About this task: In the records below, find the line that contains "Please read the" and the line that contains "I have a spectrogram". Set down exactly those lines and every line between them, and nothing more.

Available data:
=== Begin Enclosure ===
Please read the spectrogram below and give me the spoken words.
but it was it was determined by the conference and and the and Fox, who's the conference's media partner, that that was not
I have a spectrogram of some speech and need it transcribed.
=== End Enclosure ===
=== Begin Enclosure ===
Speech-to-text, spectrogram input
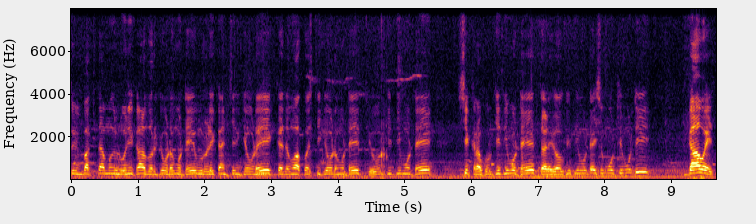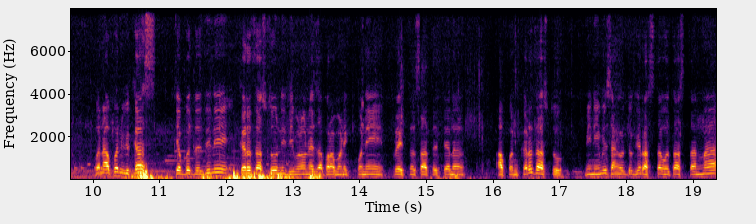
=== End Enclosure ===
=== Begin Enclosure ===
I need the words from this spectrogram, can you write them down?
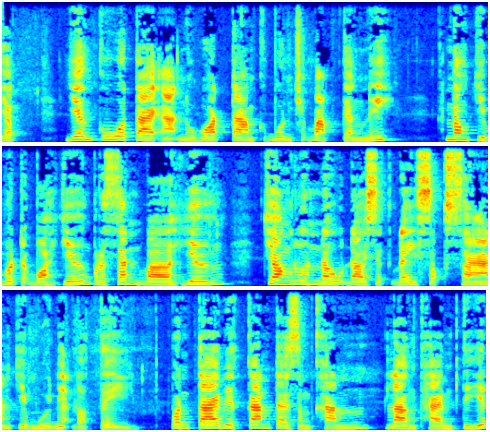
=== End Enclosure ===
Output below:
Please read the spectrogram below and give me the spoken words.
but it was it was determined by the conference and and the and Fox, who's the conference's media partner, that that was not
I have a spectrogram of some speech and need it transcribed.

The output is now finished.